In our first conversation, I can't say I felt an immediate connection, but we just worked at being friends, and now here we are. Friends.

And there are dozens more in the range from acquaintance to friend that I have met from simply taking the time to say hi.

But now, at the beginning of this semester, it feels all awkward and new again. I always forget that this is the first stage of what eventually becomes a meaningful friendship or a future business contact.

Which leads me to realize yet another area where what I believe fails to intersect with how I act. What a crazy mixed-up life I live.

On Blogging

Blogging is quite strange and bizarre to me. Here's the thing: I sit down and write out these brilliant (we'll pretend), insightful and incredibly introspective blog postings. In my mind, there is a great anonymous public simply waiting for my pearls of wisdom, keen wit and intelligent wordplay (to use three cliches in one sentence).

But the truth is, I think only one person reads my blogs - my sister Rachel. (Hi Rachel! Here's a plug for her blog:

Of course, the fact that I just posted a link to her blog would suggest that I actually really think there is an anonymous public reading this blog. And the occasional comment from some random person miles away would suggest that there are people who stumble by my cyberspace abode from time to time. (Oh, and random people, I like you, so keep leaving me comments and links to your blogs. I do check them out when I can't sleep, am bored or in the midst of procrastinating.)

In addition, my blog address is posted both as my MSN "personal message" and in my email signature, so virtually everyone I know could potentially access it. But, I write as though they don't. Even though my friend Robyn emailed me a comment about the happiness post. (Hi Robyn!)

Blogging is strange and bizarre. It is completely selfish and I post this stuff to cyberspace thinking that someone out there might actually be interested in reading it. And not only do I post intensely "personal" stuff, I don't even keep it short! So, even if someone did want to read about my great life and learn great nuggets of truth from my fingertips, I can't imagine that they would make it the entire way through.

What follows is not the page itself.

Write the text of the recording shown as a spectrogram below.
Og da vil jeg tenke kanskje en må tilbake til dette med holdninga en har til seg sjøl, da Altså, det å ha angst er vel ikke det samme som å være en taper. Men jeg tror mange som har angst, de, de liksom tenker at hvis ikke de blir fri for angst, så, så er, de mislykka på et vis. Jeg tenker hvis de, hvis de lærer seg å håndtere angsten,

So I think I write to no one. It is a controlled exercise in processing the things on my mind in a controlled fashion. Kind of like a journal, but public. Which makes it completely unlike a journal. Because if I were to write about the deeper things on my mind right now... well, I wouldn't. That would just make me way more vulnerable than I care to be. Especially not knowing who really does read this.

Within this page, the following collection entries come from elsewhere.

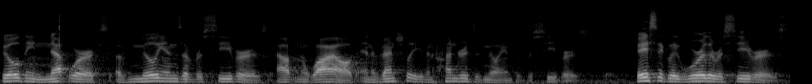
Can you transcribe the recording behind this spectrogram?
building networks of millions of receivers out in the wild, and eventually even hundreds of millions of receivers. Basically, we're the receivers,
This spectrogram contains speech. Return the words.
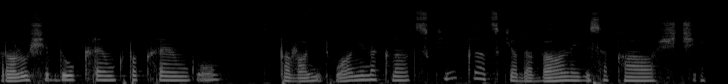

The conclusion, so far, is thus: blogging is like journal writing, but not as effective because I can't be as thorough as necessary.

Yet it is entirely therapeutic and satisfying for me. I think we all like to imagine that we do have an adoring anonymous public hanging on to our every word. And since this imaginary mass in anonymous, we will never be proven otherwise.

The other therapeutic thing about it is that this blogging allows us to take the things we are thinking about and apply them to a much broader scale. If I were to simply write about being frustrated about not getting into the class I want in my journal, I would focus on that - brainstorming ways I could convince the faculty to let me in the class, etc. But because I'm writing with an audience other than me in mind, I have the ability to take my situation and apply it to something much more broad and ultimately get to the root of the issue.

So that's that. That's my take on blogging. I really enjoy it.

Now, if you do find yourself reading at this point, do post a comment.

Or not. I still like the illusion of an adoring, anonymous public.


jpunk5 said...

not that annonymous

Julie said...

Hey there cousin... I can't believe you actually read that entire entry...